For the workout day on Tuesday, the 1 minute on means to run at a fast pace that’s hard but maintainable (slower than a sprint). The 1 minute off means to jog slowly and catch your breath. Repeat the 1 minute on and 1 minute off for about 4-5 times before doing a 1/2 mile cool down (jog) and then stretch. If the 1 min on or 1 min off is too difficult, do it for 30 seconds on and then 30 seconds off until you feel stronger. After three weeks, increase the intensity of your workout days or quantity of your long runs by no more than 10 percent. If you increase the mileage or intensity of your runs too quickly, you may cause an injury.
Note: If you’re a more advanced runner or are in decent shape, you can have 2 workout days (no more than 2) and you can design them so that they’re more challenging. Workout days and the long run are your most important runs of the week. All of the other days are dedicated to recovering and keeping your legs loose.
4. Cross Train and Take Rest Days
Sometimes your legs and joints need a break from all of the pounding against the pavement, especially after intense runs or long runs. Go on a walk or a bike ride. Hop on an elliptical and work out for 45 minutes. Go swimming, climbing, or do exercises similar to BBG or Bar Pilates to strengthen your core, shoulders, hip flexors, and legs.
It’s easy to get burnt out from running, and so to enjoy it, don’t overdo it.
Also, if you’re hurting or sick, rest. There’s no point in going out on a run if it isn’t going to be done with quality. Sometimes resting is more beneficial.
5. Hip Exercises
Having weak hips can lead to something called “runner’s knee”, where you feel pain in/around your kneecap or in the back of your knees. This is why it’s important to incorporate hip exercises into your daily routine so that you can strengthen your hips and run pain free.
Some of my favorite hip exercises are: squats, clamshells, hip thrusts, side leg lifts.
I generally squat sporadically throughout the day when I have time, and then at the end of every night, I’ll do the other three hip exercises. I tend to do ten on each side for each of the exercises. The exercises have tremendously helped in eliminating any hip pain during long runs.
Don’t forget to have fun! Sign up for races to do with friends and train with them.
The best part about signing up for a race is that it gives you a tangible goal to work towards.
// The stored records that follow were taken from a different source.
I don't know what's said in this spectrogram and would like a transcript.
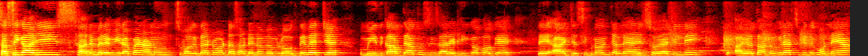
ਸਤਿ ਸ਼੍ਰੀ ਅਕਾਲ ਜੀ, ਸਾਰੇ ਮੇਰੇ ਵੀਰਾਂ ਭੈਣਾਂ ਨੂੰ ਸਵਾਗਤ ਹੈ ਤੁਹਾਡਾ ਸਾਡੇ ਨਵੇਂ ਵਲੌਗ ਦੇ ਵਿੱਚ। ਉਮੀਦ ਕਰਦੇ ਹਾਂ ਤੁਸੀਂ ਸਾਰੇ ਠੀਕ ਹੋਵੋਗੇ ਤੇ ਅੱਜ ਅਸੀਂ ਬਣਾਉਣ ਚੱਲੇ ਹਾਂ ਸੋਇਆ ਚਿੱਲੀ। ਤੇ ਆਇਓ ਤੁਹਾਨੂੰ ਵੀ ਰੈਸਪੀ ਦਿਖਾਉਨੇ ਆ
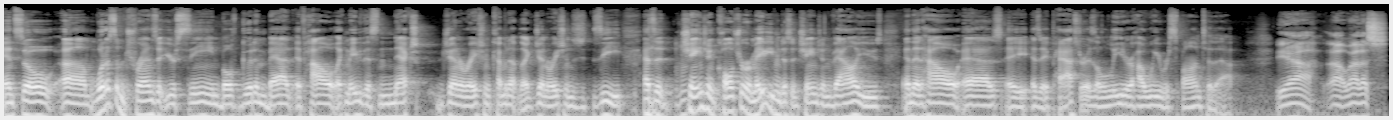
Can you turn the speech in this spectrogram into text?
And so, um, what are some trends that you're seeing, both good and bad, of how, like, maybe this next generation coming up, like Generation Z, has a change in culture, or maybe even just a change in values, and then how, as a as a pastor, as a leader, how we respond to that? Yeah, uh, well, that's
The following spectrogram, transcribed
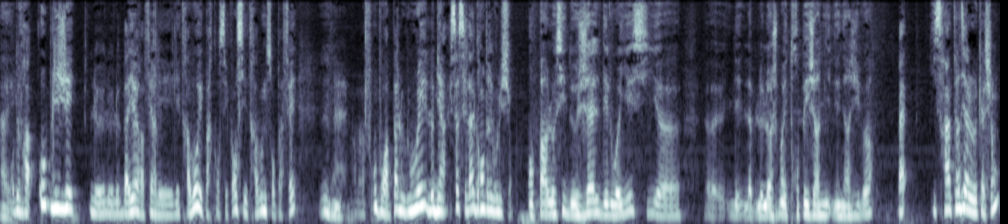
Ah on devra obliger le, bailleur à faire les, travaux. Et par conséquent, si les travaux ne sont pas faits, mmh. on ne pourra pas le louer, le bien. Et ça, c'est la grande révolution. On parle aussi de gel des loyers si euh, euh, le logement est trop énergivore? Il sera interdit à la location,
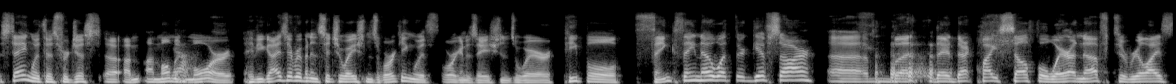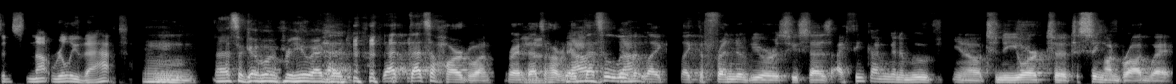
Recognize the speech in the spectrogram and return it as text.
Staying with this for just a, a moment yeah. more, have you guys ever been in situations working with organizations where people think they know what their gifts are, uh, but they're not quite self aware enough to realize it's not really that? Mm. That's a good one for you, Edward. Yeah. that that's a hard one, right? Yeah. That's a hard one. Yeah. That's a little bit like like the friend of yours who says, "I think I'm going to move, you know, to New York to to sing on Broadway,"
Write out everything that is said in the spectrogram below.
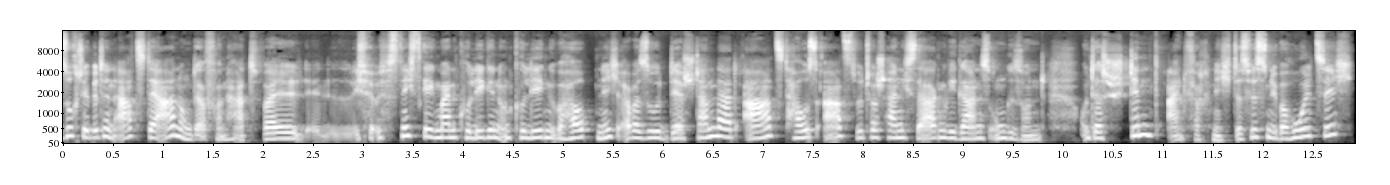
such dir bitte einen Arzt, der Ahnung davon hat, weil äh, ich ist nichts gegen meine Kolleginnen und Kollegen überhaupt nicht, aber so der Standardarzt, Hausarzt wird wahrscheinlich sagen, vegan ist ungesund. Und das stimmt einfach nicht. Das Wissen überholt sich,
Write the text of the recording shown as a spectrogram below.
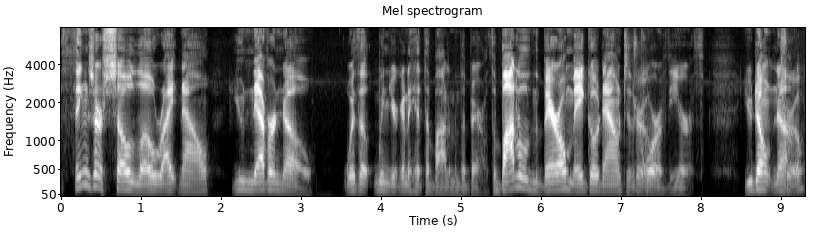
things are so low right now. You never know with a, when you're going to hit the bottom of the barrel. The bottom of the barrel may go down to the True. core of the earth. You don't know. True.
Signing up for one with a friend may mean that you guys can train together and hold each other accountable during workout runs. Trust me, it’s nice to have someone pushing you.
Good luck and feel free to contact me if you have any questions.